As the drumbeat for more education money continues, schools across Nevada did something unlikely last year — they returned more than $147,000 worth of targeted funds to the state.
Nevada Department of Education officials discussed the returned funds during a legislative committee hearing Tuesday about K-12 budgets. The money originated from Senate Bill 178, which passed during the 2017 legislative session and implemented so-called weighted funds that directed an extra $1,200 each for underperforming students in certain low-rated schools.
The six-figure sum represents a small fraction — less than 1 percent — of the $36 million allocated as weighted funding during the 2017-2018 school year. Still, the fact that $147,916 wasn’t put toward its intended purpose drew concern from Assemblyman Tyrone Thompson.
“It’s not acceptable to say ‘well, the money’s not there,’” Thompson said as he pushed for answers. “We always hear the narrative there’s not enough money.”
Six school districts and three charter schools returned money they had been allocated for the 2017-2018 academic year, according to data from the Nevada Department of Education. The returned amounts ranged from $193 from the Humboldt County School District to $61,872 from Nevada Virtual Academy, an online charter school. The Clark County School District returned $302.
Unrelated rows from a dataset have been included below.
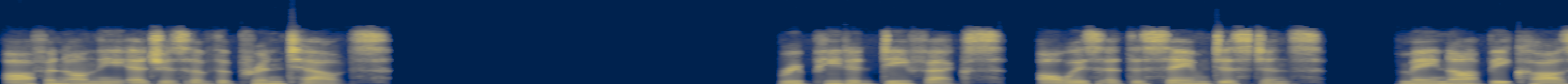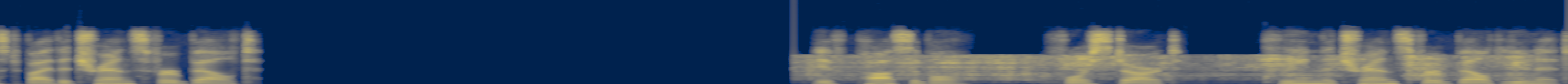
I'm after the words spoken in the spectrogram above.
often on the edges of the printouts. Repeated defects, always at the same distance, may not be caused by the transfer belt. If possible, for start, clean the transfer belt unit,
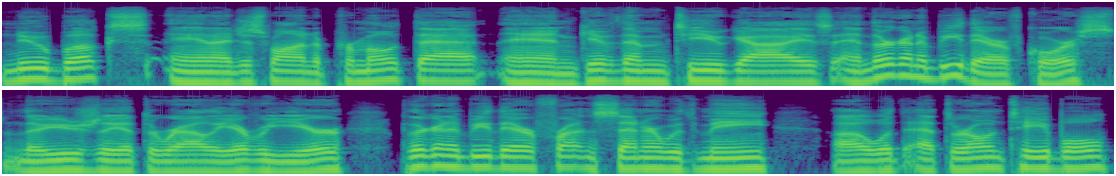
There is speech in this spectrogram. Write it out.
new books, and I just wanted to promote that and give them to you guys. And they're going to be there, of course. They're usually at the rally every year, but they're going to be there front and center with me uh, with at their own table.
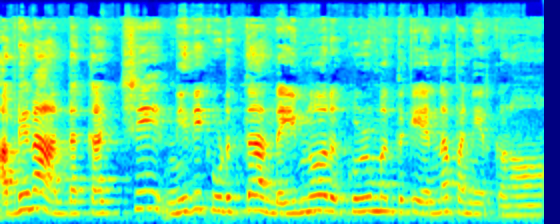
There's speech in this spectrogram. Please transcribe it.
அப்படின்னா அந்த கட்சி நிதி கொடுத்த அந்த இன்னொரு குழுமத்துக்கு என்ன பண்ணியிருக்கணும்?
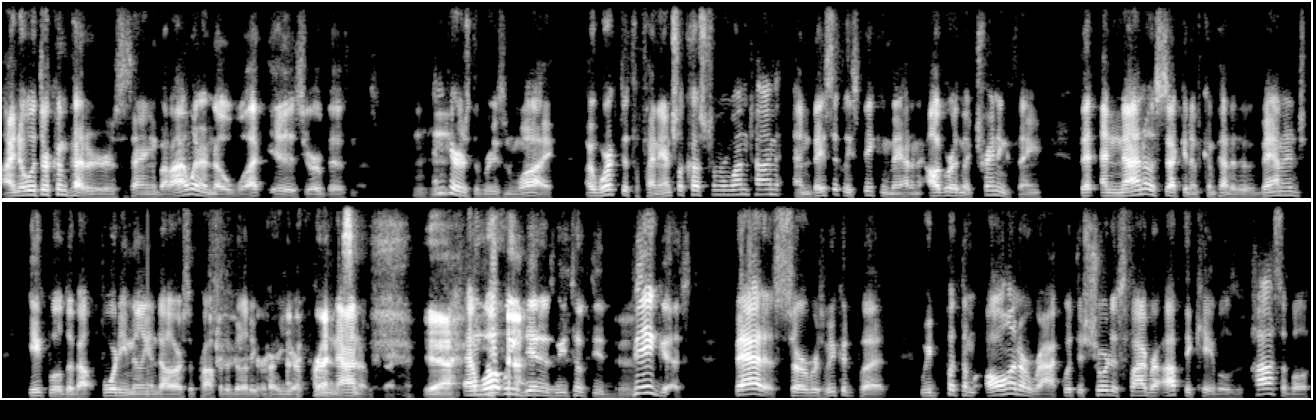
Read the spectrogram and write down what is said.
I know what their competitors are saying, but I want to know what is your business. Mm-hmm. And here's the reason why. I worked with a financial customer one time, and basically speaking, they had an algorithmic training thing that a nanosecond of competitive advantage equaled about $40 million of profitability per year per right. nanosecond. Yeah. And what we did is we took the yeah. biggest, baddest servers we could put, we'd put them all in a rack with the shortest fiber optic cables as possible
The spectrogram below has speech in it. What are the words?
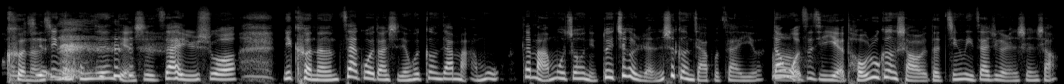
可能性的空间点是在于说，你可能再过一段时间会更加麻木。在麻木之后，你对这个人是更加不在意了。当我自己也投入更少的精力在这个人身上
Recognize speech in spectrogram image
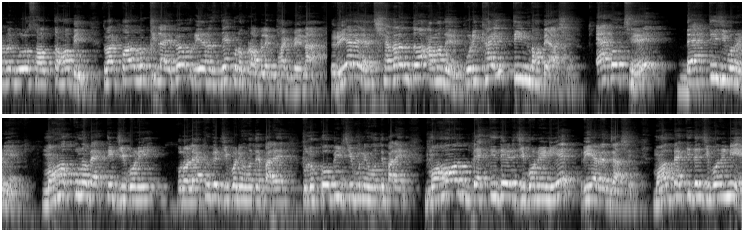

Susan Ulrey, who oversees the SB178 program for the education department, said schools and districts were required by law to return any funds not used by June 30, 2018. The extra money was designed to help schools provide academic interventions to the most at-risk students.
“I think that the very small percentage of funds that was returned shows that the schools and districts were successful in expending the funds for the students that met the eligible criteria,” she said. “I would look at it more as a percentage than as a dollar amount.”
Reasons for the returned funds varied. Ulrey said some rural schools struggled to hire the right personnel for the intervention programs, while others wound up with several hundred unused dollars after carefully spending their funds.
The Churchill County School District gave back its entire allotted amount — $24,000 — for the 2017-2018 academic year. Superintendent Summer Stephens, who started last summer, said her understanding is that “logistical issues” played a role in the district’s inability to use the money.
The rural district received the funds after plans for the 2017-2018 year were in place, she said, and the amount wasn’t enough to cover the cost of starting any new improvement program.
“We certainly do not like turning back any money, but I think it was all in the process last time,” Stephens said.
The Churchill County School District won’t be returning any funds this time. The district received SB178 funds totaling $510,000 this year, Stephens said, and has spent all that money on class-size reduction efforts and various academic supports at an elementary, middle and high school.
Nevada Virtual Academy, which gave back the largest amount of money, also blamed its funding return on timing. Emily Riordan, a spokeswoman for the online school, said the Nevada State Public Charter School Authority did not transfer the SB178 funds to Nevada Virtual Academy until September 2017.
“As a result NVVA was unable to allocate all the funds to fill positions for the entire school year,” she said in a statement. “That, coupled with actual resource costs coming in lower than expected, meant that the school did not spend the entirety of its award during the 2017/18 school year.”
The Washoe County School District returned $15,291 or about 4 percent of its allocation. District officials said they considered that amount “reasonable” because it’s difficult to spend down grant amounts to a precise end point. Rather than risk cost overruns, they erred on the side of caution.
“In closing, we would ask that SB 178 funds be subject to the same biennium carryover regulations in the Victory and Zoom programs, which would make all three types of schools equal in the ability to carryover funds from the first year of the biennium into the second year of the biennium,” David Lasic, Washoe County School District’s chief of staff, wrote in a statement.
Sen. Joyce Woodhouse, who is vice chair of the Senate Education Committee, said lawmakers will be examining that issue as they craft a bill for a new funding formula. The forthcoming bill will address the various categorical funds that exist — such as Zoom and Victory programs — along with SB178 money.
Zoom and Victory funds help schools serving large populations of students learning English as a second language and children from low-income households. SB178 funds, meanwhile, have gone to students performing in the bottom quartile who don’t attend a Zoom or Victory school and who don’t receive special education services.
Gov. Steve Sisolak has said he wants the state to move away from categorical funds, which only serve certain schools, and toward a weighted-funding model that would let education dollars follow students based on their needs.
“I just can’t say exactly how it’s going to land because we’re still working out the details,” Woodhouse said.
When lawmakers approved SB178 in 2017, it carried a $72 million price tag — or $36 million per year of the biennium. It was enough money to serve 30,000 students each year.
Sisolak wants to nearly double weighted funding for the next biennium. His budget proposal includes an additional $33.9 million per year for SB178 funds, meaning roughly 58,250 students could benefit. That would allow the funds to reach all students performing in the lowest quartile regardless of their school’s star rating. As it stands now, only the most underperforming students in lower-rated schools receive SB178 funds.
Although some districts or schools returned SB178 funds after the first year, the money didn’t go unused. Ulrey said the state has allocated that money to Centennial High School in Las Vegas, which was the next school with eligible students on the list.
Centennial High School has the remainder of this academic year to put those funds to use.